“No discipline is enjoyable while it is happening—it is painful! Later on, however, it produces a harvest of righteousness and peace for those who have been trained by it… God’s discipline is always right and good for us because it means we will share in his holiness… without holiness no one will see the Lord.”  {Hebrews 12:11, 10, 14 NLT, NIV}

I want to say one more thing about suffering: We here in America don’t face the kind of suffering Christians do in other parts of the world like the Middle East and Communist countries. But there’s a different kind of suffering that for many—especially the young—is every bit as difficult as physical suffering. It’s the suffering that comes with being different than your friends and peers and even family. And make no mistake about it: Christians will be different that non-Christians in many, many ways; and sometimes those differences result in some very sad and very painful experiences, but thankfully Jesus has given us some wonderful consolation to help us to face them:
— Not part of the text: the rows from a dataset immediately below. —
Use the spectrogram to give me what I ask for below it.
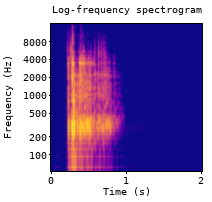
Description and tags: Rolling dices.
{"fr":"Dés 1","desc":"Lancer de dés.","tags":"de des lancer jouer jeu"}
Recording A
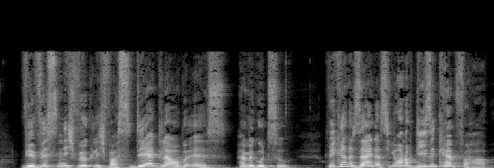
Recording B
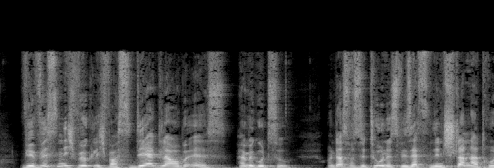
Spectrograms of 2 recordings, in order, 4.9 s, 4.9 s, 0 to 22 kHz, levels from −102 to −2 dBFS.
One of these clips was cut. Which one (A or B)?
A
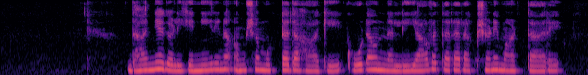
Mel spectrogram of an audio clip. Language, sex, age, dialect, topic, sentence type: Kannada, female, 18-24, Coastal/Dakshin, agriculture, question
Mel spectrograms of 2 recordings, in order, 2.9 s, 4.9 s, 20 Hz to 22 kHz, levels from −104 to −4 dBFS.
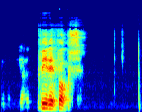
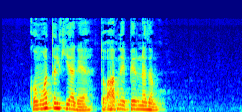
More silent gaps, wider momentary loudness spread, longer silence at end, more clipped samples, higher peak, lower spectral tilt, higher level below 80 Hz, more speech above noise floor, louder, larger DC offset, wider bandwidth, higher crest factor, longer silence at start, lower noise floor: neither; first, 14 LU vs 9 LU; second, 1.25 s vs 1.6 s; neither; first, -2 dBFS vs -8 dBFS; second, -4 dB/octave vs -7.5 dB/octave; second, -66 dBFS vs -58 dBFS; first, 72 dB vs 49 dB; first, -15 LUFS vs -24 LUFS; neither; second, 8 kHz vs 11.5 kHz; about the same, 18 dB vs 18 dB; second, 0.45 s vs 0.6 s; first, -88 dBFS vs -71 dBFS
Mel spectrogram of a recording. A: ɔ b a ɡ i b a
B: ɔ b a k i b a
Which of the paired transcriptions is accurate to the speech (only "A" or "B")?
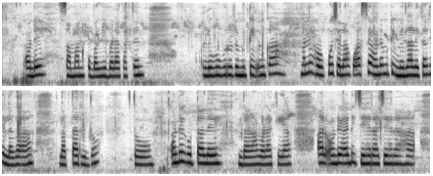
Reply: A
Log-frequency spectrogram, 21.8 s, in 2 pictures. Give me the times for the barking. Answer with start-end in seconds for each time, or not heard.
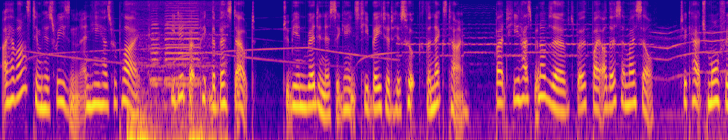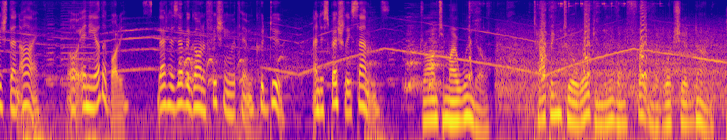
13.1-20.9.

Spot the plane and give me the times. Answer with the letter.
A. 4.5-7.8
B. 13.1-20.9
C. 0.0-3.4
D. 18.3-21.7
D.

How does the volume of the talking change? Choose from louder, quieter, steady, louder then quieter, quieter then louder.
steady.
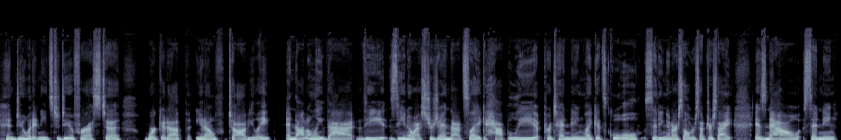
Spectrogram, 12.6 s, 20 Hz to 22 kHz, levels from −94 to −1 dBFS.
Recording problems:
none

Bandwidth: 17.5 kHz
“Everyone who has given up houses or brothers or sisters or father or mother or children (or friends) or property, for my sake, will receive a hundred times as much in return and will have eternal life.”  {Matthew 19:29 NLT}

Back to our subject: Now I want to share with you two very special passages from two very special men. In the first we’re told that the treasure worth selling everything for is wisdom and understanding. And the man who tells us that, as you’ll recall from our last chapter, is the man who when he walked with God was the wisest man that ever lived; so if anybody ought to have a correct estimate of the value of wisdom and understanding it’s him. Our second passage complements our first and was written by a man whom God Himself tells us was “the finest man in all the earth;” and hopefully God telling us that will add a little extra weight to his counsel:
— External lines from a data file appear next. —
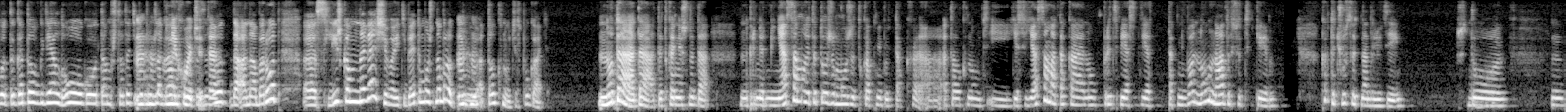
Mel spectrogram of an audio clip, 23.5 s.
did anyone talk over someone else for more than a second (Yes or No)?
Yes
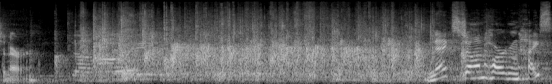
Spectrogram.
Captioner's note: audience applauding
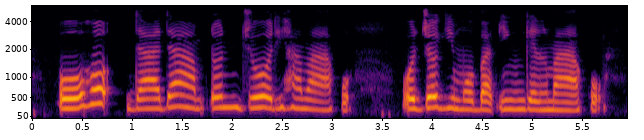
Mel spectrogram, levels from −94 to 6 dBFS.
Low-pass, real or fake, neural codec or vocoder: 5.4 kHz; real; none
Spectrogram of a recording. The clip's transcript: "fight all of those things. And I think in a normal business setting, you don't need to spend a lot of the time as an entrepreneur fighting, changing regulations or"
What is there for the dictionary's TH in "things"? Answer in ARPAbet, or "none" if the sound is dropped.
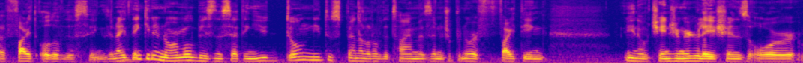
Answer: TH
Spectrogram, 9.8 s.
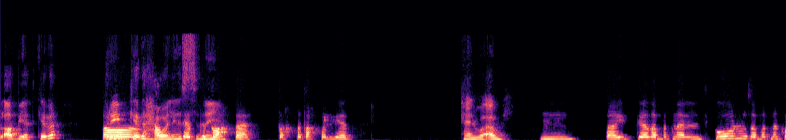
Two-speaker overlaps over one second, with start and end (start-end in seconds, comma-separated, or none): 1.3-2.9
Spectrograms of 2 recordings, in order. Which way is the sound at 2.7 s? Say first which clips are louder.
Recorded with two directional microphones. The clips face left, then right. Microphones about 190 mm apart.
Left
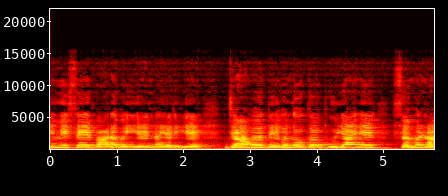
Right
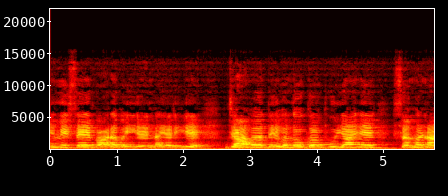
Left 2 dB; 40° left (ahead or behind).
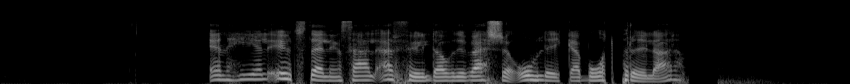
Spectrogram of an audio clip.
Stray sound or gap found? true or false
false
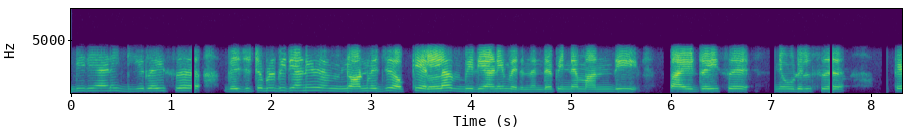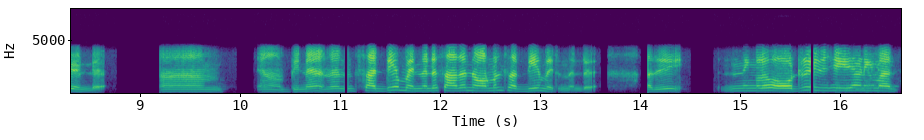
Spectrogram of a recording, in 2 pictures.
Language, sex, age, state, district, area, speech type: Malayalam, female, 45-60, Kerala, Kozhikode, urban, conversation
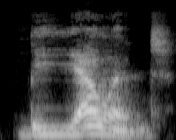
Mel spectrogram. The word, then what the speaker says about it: Bjelland: ll a and D B Yelland what is that is that like snowy Jen oh no agents and they also pronounce the like the Y like I mean a J like a Y I'll be yelling it's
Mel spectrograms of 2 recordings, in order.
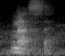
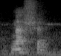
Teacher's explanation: El dígrafo SC, cuando aparece antes de una E o de una I, y el dígrafo S se cedilla en portugués, suenan como sonido de S en Brasil y sonido de SH en Portugal.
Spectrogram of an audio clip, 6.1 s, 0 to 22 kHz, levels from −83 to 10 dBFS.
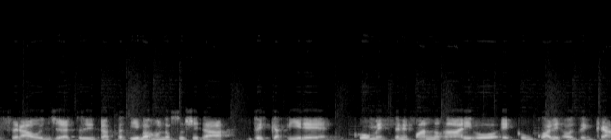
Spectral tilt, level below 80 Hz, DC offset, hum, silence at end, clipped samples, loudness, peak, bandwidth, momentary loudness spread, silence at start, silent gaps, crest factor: -6.5 dB/octave; -54 dBFS; 0.1%; none; 0 s; under 0.1%; -20 LUFS; -2 dBFS; 7.8 kHz; 6 LU; 0.05 s; none; 20 dB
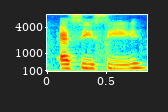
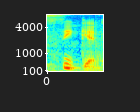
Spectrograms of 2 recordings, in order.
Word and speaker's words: secant: this that is cosecant don't say SEC this is secant it has a name don't say cot that is cotangent it's pet peeve of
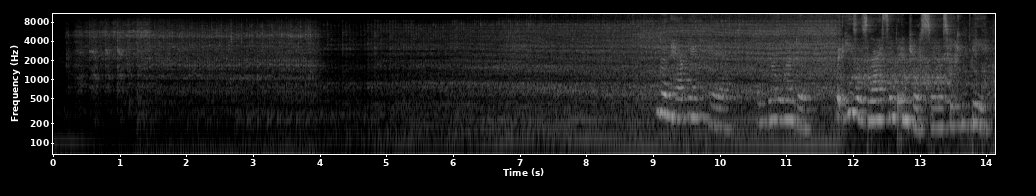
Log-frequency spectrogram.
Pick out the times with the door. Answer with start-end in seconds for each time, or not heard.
not heard.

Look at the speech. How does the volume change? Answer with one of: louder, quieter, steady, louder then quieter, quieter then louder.
louder then quieter.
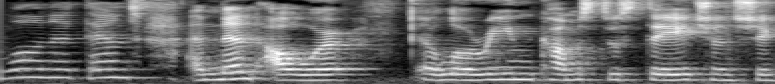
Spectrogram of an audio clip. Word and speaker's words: Loreen: That is, of course, Sweden, Loreen, or Loreen in Swedish pronunciation.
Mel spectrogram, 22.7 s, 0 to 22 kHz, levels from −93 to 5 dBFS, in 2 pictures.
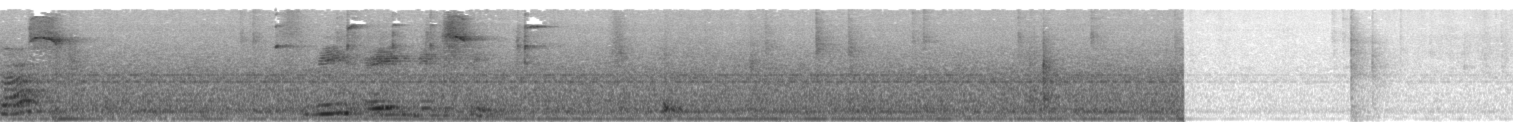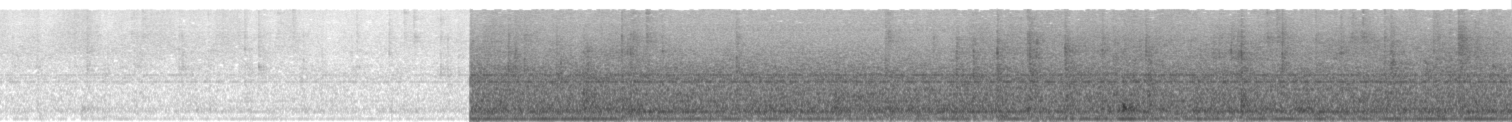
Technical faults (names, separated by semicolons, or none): one channel inverted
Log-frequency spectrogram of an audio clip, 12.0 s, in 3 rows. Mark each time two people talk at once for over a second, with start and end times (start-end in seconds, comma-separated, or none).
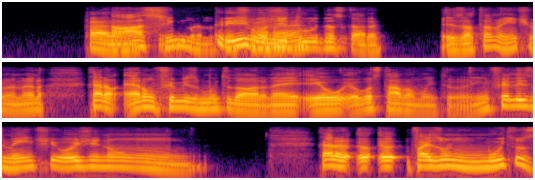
0.8-2.3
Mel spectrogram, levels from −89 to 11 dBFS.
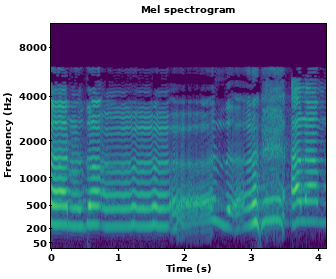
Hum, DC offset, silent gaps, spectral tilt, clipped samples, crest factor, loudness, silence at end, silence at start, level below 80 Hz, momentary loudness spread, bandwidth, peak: none; under 0.1%; none; -2.5 dB/octave; under 0.1%; 18 dB; -23 LUFS; 0 s; 0 s; -78 dBFS; 10 LU; 6.4 kHz; -4 dBFS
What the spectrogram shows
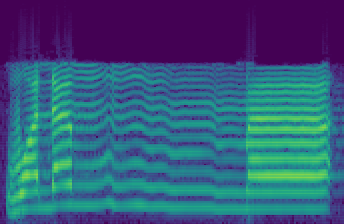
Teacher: ثم ولما میم مشدد میں غنہ کریں گے اور میم کے آگے الف مدہ ہے, الف سے پہلے زبر ہے لہذا الف کو ایک الف کی مقدار میں کھینچ رہے ہیں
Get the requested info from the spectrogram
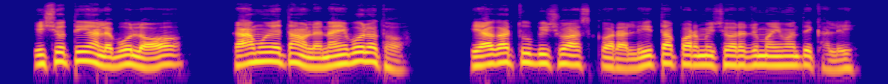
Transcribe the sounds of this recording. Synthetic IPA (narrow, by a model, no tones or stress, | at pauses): jiːʃuɛt̪ɪ̃ãlɛboːlɔ | kaːmʊ̃ɛt̪ãːũlɛnaːĩboːlɔt̪ʰɔ̰ | kiɐɡəɾt̪uʋɪʃwaːskɔɾalit̪apɐɾmeːʃwəɾaɾimɐɦɪmãd̪eːkʰaːli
“Happy is the man that finds wisdom, and the man that gains understanding… Wisdom is more precious than rubies; and all the things thou canst desire are not to be compared to her… Getting wisdom is the most important thing you can do. Though it cost all you have, get understanding… whoever finds [wisdom] finds life.”  {Proverbs 3:13-15; 4:7; 8:35 KJV, NLT, NIV}

“Then the LORD asked Satan, “Have you noticed my servant Job? He is the finest man in all the earth” …This is what he says to all humanity: ‘The fear of the Lord is true wisdom; to forsake evil is real understanding.’”  {Job 1:8; 28:28 NLT}
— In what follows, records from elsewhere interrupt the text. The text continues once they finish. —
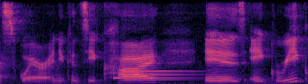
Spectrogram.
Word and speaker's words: chi: And you can see kai is a Greek letter and it looks kind of like a fancy x and it's squared. And that is the pronounced it's spelled ch hi but it's pronounced kai.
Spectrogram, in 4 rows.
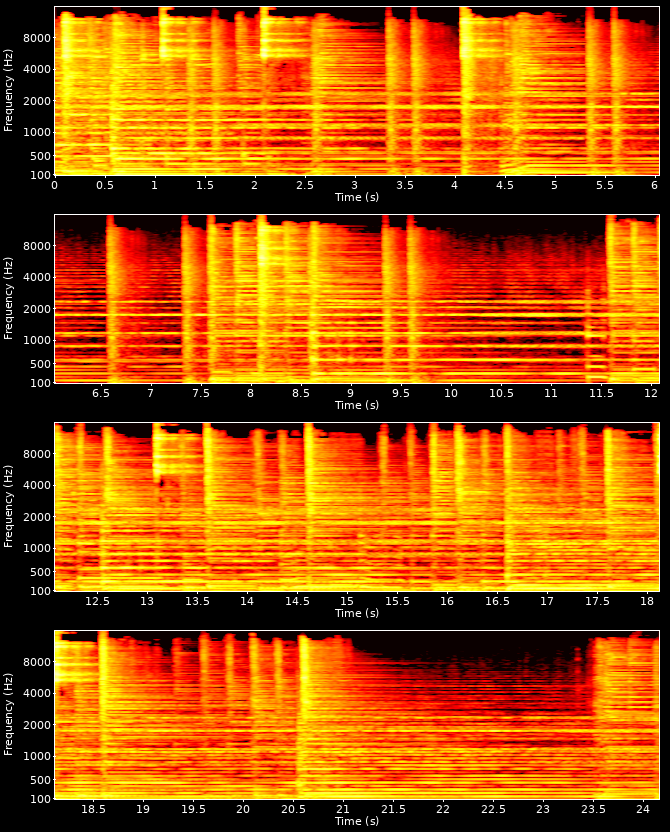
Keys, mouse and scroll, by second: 4.5 h, 5.2 ctrl+z, 6.0 g, 10.5 click, 11.5 g, 15.8 click, 18.1 g.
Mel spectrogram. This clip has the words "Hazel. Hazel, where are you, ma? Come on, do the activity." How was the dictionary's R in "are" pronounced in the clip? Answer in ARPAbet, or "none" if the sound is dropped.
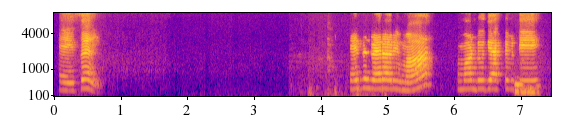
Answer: R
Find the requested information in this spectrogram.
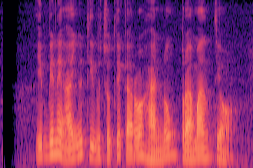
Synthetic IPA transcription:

I have one last passage I want to share; one that may vey well be the ultimate passage on selling all that we have to get “the pearl of great price.” You’ll notice that our title passage is found in it. And because it’s so undeniably challenging, I think it’s fitting that I follow it with our main passage from chapter one.

“Great crowds were following Jesus. He turned and said to them, “If you want to be my follower you must love me more than your own father and mother, wife and children, brothers and sisters—yes, even more than your own life. Otherwise, you cannot be my disciple. And you cannot be my disciple if you do not carry your own cross and follow me. But don’t begin until you count the cost… you must give up everything you have to follow me. If you don’t you cannot be my follower!”  {Luke 14:25-28 & 33 NLT}

“On hearing this, many of his disciples said, “This is a hard teaching. Who can accept it.” …Aware that his disciples were grumbling about this, Jesus said to them… “those very words that I have spoken to you, they are spirit, and they are life.”  {John 6:60-63 NLT, NIV, KJV}

I think I should point something out: While Jesus truly means it when He says that we must love Him more than our “father and mother, wife and children, brothers and sisters,” it is at the same time a wonderful heavenly truth that the more we love Him the more we’ll love our “father and mother, wife and children, brothers and sisters,” and everyone else.